[WHAT IS EXPECTED]
All of the listing must be given again exactly, except that the images are dropped.
==============================
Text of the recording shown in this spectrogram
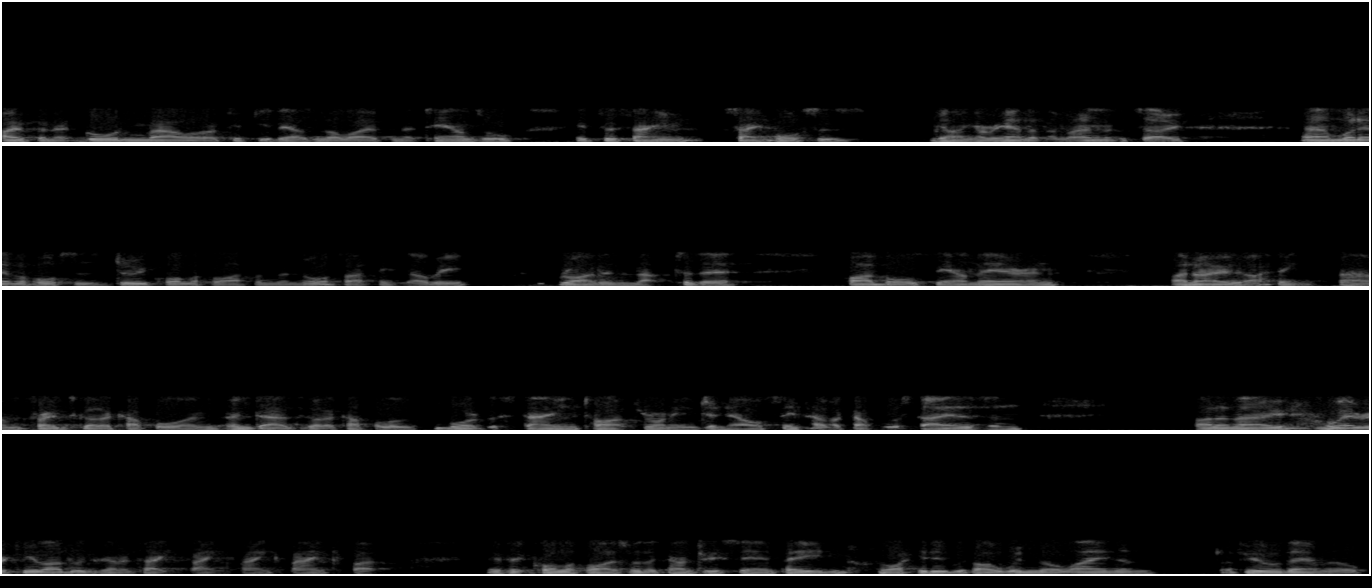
open at Gordonvale or a fifty thousand dollar open at Townsville, it's the same same horses going around at the moment. So, um, whatever horses do qualify from the north, I think they'll be riding up to their eyeballs down there and I know I think um, Fred's got a couple and, and, Dad's got a couple of more of the staying types. Ronnie and Janelle seem to have a couple of stayers, and I don't know where Ricky Ludwig's going to take bank, bank, bank. But if it qualifies for the country stampede like he did with old Windmill Lane and a few of them, it'll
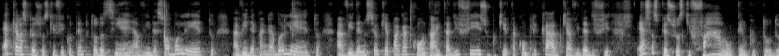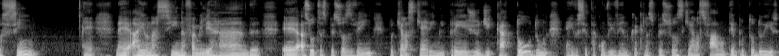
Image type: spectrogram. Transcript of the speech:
É aquelas pessoas que ficam o tempo todo assim, é, a vida é só boleto, a vida é pagar boleto, a vida é não sei o que, pagar conta. Ai, tá difícil, porque tá complicado, porque a vida é difícil. Essas pessoas que falam o tempo todo assim, é, né? Ah, eu nasci na família errada. É, as outras pessoas vêm porque elas querem me prejudicar todo mundo. Aí você está convivendo com aquelas pessoas que elas falam o tempo todo isso.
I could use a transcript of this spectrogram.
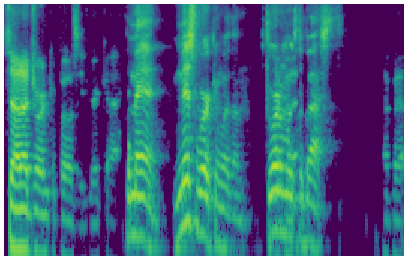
shout out Jordan Capozzi, great guy. The man, miss working with him. Jordan was the best. I bet.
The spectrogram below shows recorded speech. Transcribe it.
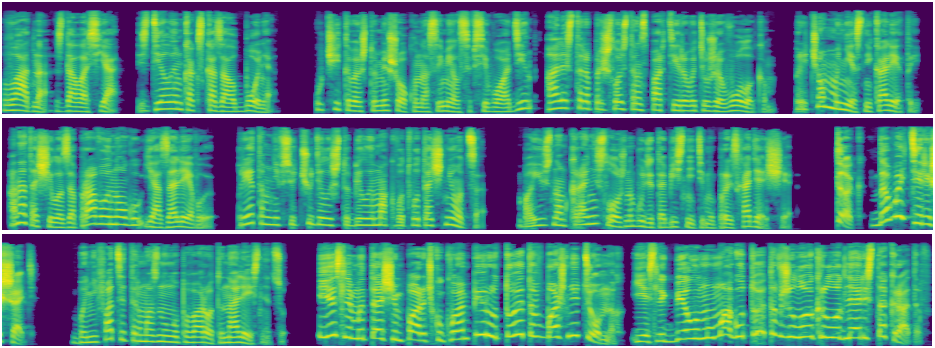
«Ладно», — сдалась я. «Сделаем, как сказал Боня». Учитывая, что мешок у нас имелся всего один, Алистера пришлось транспортировать уже волоком. Причем мне с Николетой. Она тащила за правую ногу, я за левую. При этом мне все чудилось, что белый маг вот-вот очнется. Боюсь, нам крайне сложно будет объяснить ему происходящее. «Так, давайте решать!» Бонифаций тормознул у поворота на лестницу. Если мы тащим парочку к вампиру, то это в башню темных. Если к белому магу, то это в жилое крыло для аристократов.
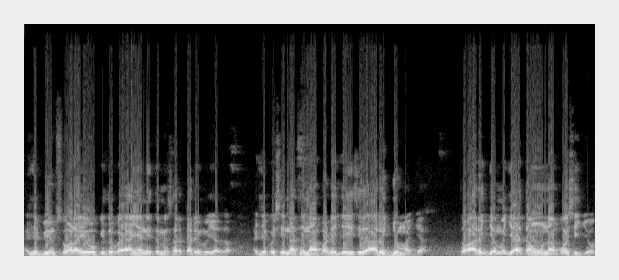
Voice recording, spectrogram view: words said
એટલે બીમ્સવાળા એવું કીધું, ભાઈ, અહીંયા નહીં, તમે સરકારી મજા જાઓ. એટલે પછી નાથી ના પાડી એટલે એ સીધા આરોગ્યમાં ગયા. તો આરોગ્યમાં ગયા હતા, હું ના પહોંચી ગયો.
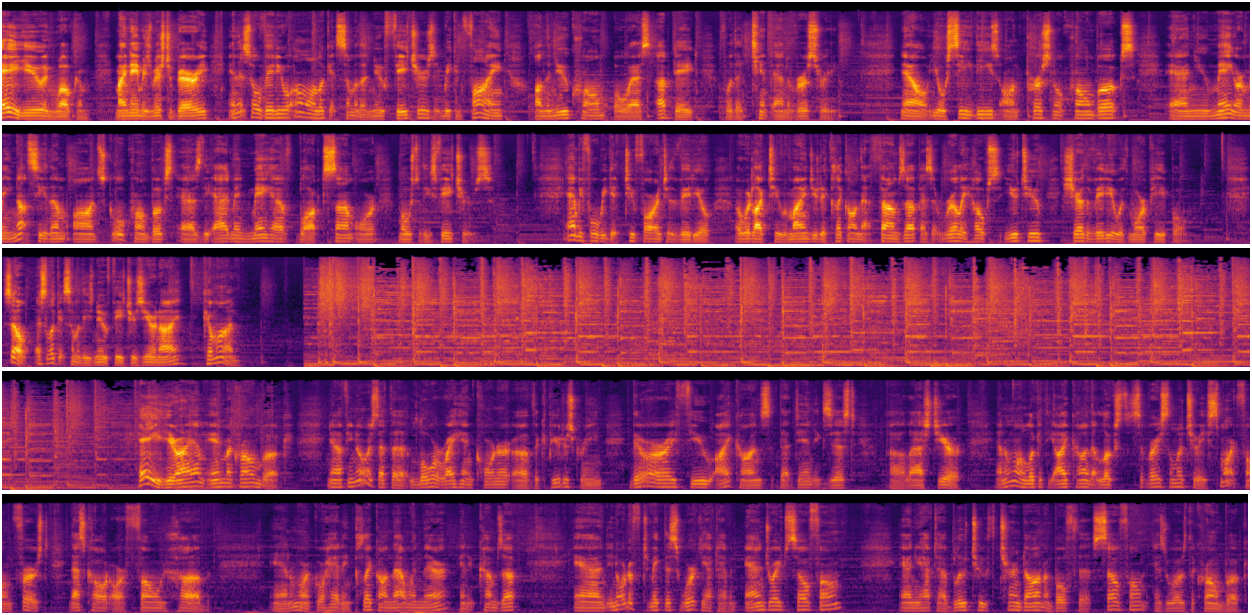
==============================
[OUTPUT FOR THIS TASK]
Text of the recording shown in this spectrogram
open at Gordonvale or a fifty thousand dollar open at Townsville, it's the same same horses going around at the moment. So, um, whatever horses do qualify from the north, I think they'll be riding up to their eyeballs down there and I know I think um, Fred's got a couple and, and, Dad's got a couple of more of the staying types. Ronnie and Janelle seem to have a couple of stayers, and I don't know where Ricky Ludwig's going to take bank, bank, bank. But if it qualifies for the country stampede like he did with old Windmill Lane and a few of them, it'll
Image type: spectrogram. Transcript of the speech:
É aquelas pessoas que ficam o tempo todo assim, é, a vida é só boleto, a vida é pagar boleto, a vida é não sei o que, pagar conta. Ai, tá difícil, porque tá complicado, porque a vida é difícil. Essas pessoas que falam o tempo todo assim, é, né? Ah, eu nasci na família errada. É, as outras pessoas vêm porque elas querem me prejudicar todo mundo. Aí você está convivendo com aquelas pessoas que elas falam o tempo todo isso.
I could use a transcript of this spectrogram.
shout out Jordan Capozzi, great guy. The man, miss working with him. Jordan was the best. I bet.
The spectrogram below shows recorded speech. Transcribe it.
«Ладно», — сдалась я. «Сделаем, как сказал Боня». Учитывая, что мешок у нас имелся всего один, Алистера пришлось транспортировать уже волоком. Причем мне с Николетой. Она тащила за правую ногу, я за левую. При этом мне все чудилось, что белый маг вот-вот очнется. Боюсь, нам крайне сложно будет объяснить ему происходящее. «Так, давайте решать!» Бонифаций тормознул у поворота на лестницу. Если мы тащим парочку к вампиру, то это в башню темных. Если к белому магу, то это в жилое крыло для аристократов.
Voice recording, spectrogram view: words said
એટલે બીમ્સવાળા એવું કીધું, ભાઈ, અહીંયા નહીં, તમે સરકારી મજા જાઓ. એટલે પછી નાથી ના પાડી એટલે એ સીધા આરોગ્યમાં ગયા. તો આરોગ્યમાં ગયા હતા, હું ના પહોંચી ગયો.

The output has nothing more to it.